They bill it as an “unforgettable ride” – that’s the truth! The tamely say “you travel over the Golden Dunes…” Huh! Hardly the description I would use. You careen up the side of a rather steep sand dune at a very high rate of speed, the car tilting crazily as everyone is screaming. The driver masterfully (thank goodness) keeps the car moving forward, side-wards, slip-sliding its way across the path. The next dune appears, the car slews around, slides across the shifting sands, and roars up the dune to catch up with the lead car. The two cars move, side-by-side, drivers laughing and cheering, cars drifting together and apart. We spin around at the edge of a dune, and proceed to slide, backwards, down the dune…the lead car following us down…3 inches in front of us! Yet more dunes challenge the drivers to try daring stunts, more speed, more curves, sliding, careening over hills, slopes, dancing the edges of the dunes.It's a free for all out there!
Three hours later we finally arrived at the inland sea, a restful stopping point where everyone could get out of the car – I had to pry my fingers off the bar I had been holding onto. The water was wet, cool and refreshing – though a bit too cool to swim. It is the cool season still – though I realize for most of you this is warmer than you ever see. It’s all relative.
We piled back into the car for a final hour of sliding around the dunes until we reached our camp. The camp was spectacular. Bedouin tents were set up around the enclosure, filled with the traditional pillows along the walls and carpets covering the floor. With the door closed, they proved to be quite warm and snug. We did have an untraditional swimming pool and long snaking pathways out to strategically placed seats along the sea. It seemed funny to have everything up on stilts – it’s a desert after all – but it turns out that in the late summer, the inland sea moves inland and floods the whole area. The raised paths are welcome then as the inland sea meets the camp.

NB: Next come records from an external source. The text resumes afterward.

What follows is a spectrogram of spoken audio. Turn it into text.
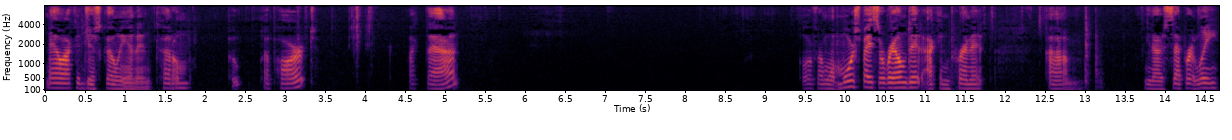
now I can just go in and cut them oh, apart like that. Or if I want more space around it, I can print it, um, you know, separately.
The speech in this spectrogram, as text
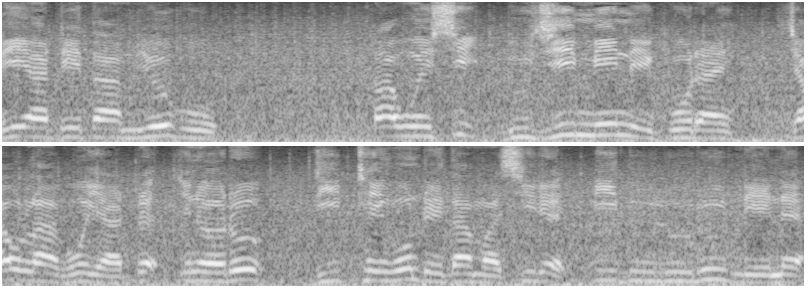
နေရာဒေသမျိုးကို တာဝန်ရှိလူကြီးမင်းတွေကိုယ်တိုင်ရောက်လာဖို့ရအတွက်ကျွန်တော်တို့ဒီထိန်ကုန်းဒေသမှာရှိတဲ့ပြည်သူလူထုအနေနဲ့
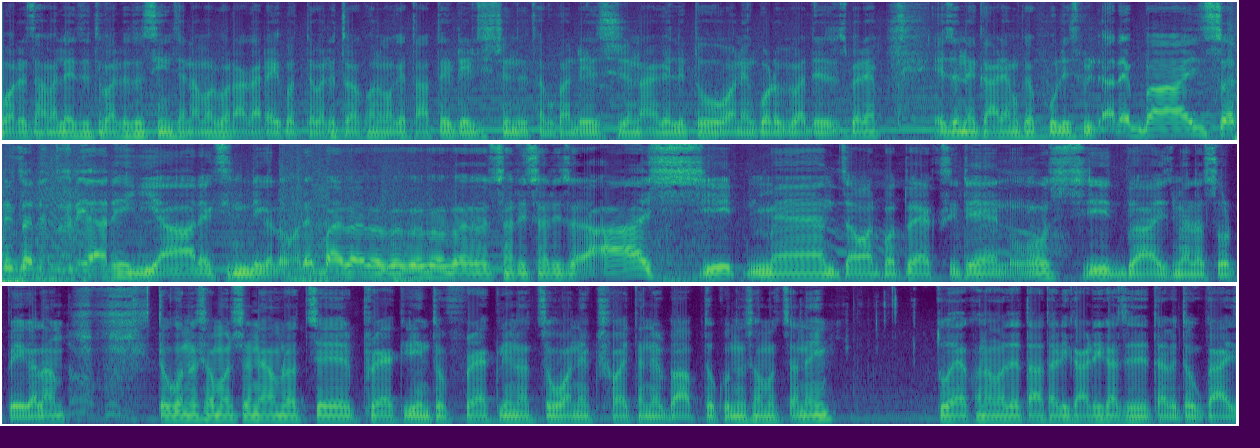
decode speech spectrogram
পরে ঝামেলায় যেতে পারে তো সিন সিনচান আমার পর আগারাই করতে পারে তো এখন আমাকে তাড়াতাড়ি রেল স্টেশন যেতে হবে। কারণ রেল স্টেশন না গেলে তো অনেক বড় বিপদ যেতে পারে। এই জন্য গাড়ি আমাকে ফুল স্পিড আরে ভাই সরি সরি সরি আরে ইয়ার অ্যাক্সিডেন্ট গেল। আরে bye bye bye bye sorry sorry sorry ah shit man যাওয়ার পর তো অ্যাক্সিডেন্ট ও শিট ভাই মেলা চোট পেয়ে গেলাম। তো কোনো সমস্যা নেই, আমরা হচ্ছে ফ্র্যাকলিন তো ফ্র্যাকলিন হচ্ছে অনেক শয়তানের বাপ, তো কোনো সমস্যা নেই। তো এখন আমাদের তাড়াতাড়ি গাড়ির কাছে যেতে হবে। তো গাইজ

I mentioned hours worth of traveling out to the camp, hours of roaming around the dunes. Well…the next morning our drivers came to pick us up at 7:00 – we were supposed to be back in town by 9:00 and I knew it was close to 1.5 hours from the entry to the dunes back to the school. I wondered how in the world they would manage it. I found out…it took less than 30 minutes to get from the camp to the entry point…even including a bit of running up and down and along the dunes and racing each other. We had no idea that we had actually covered so little distance.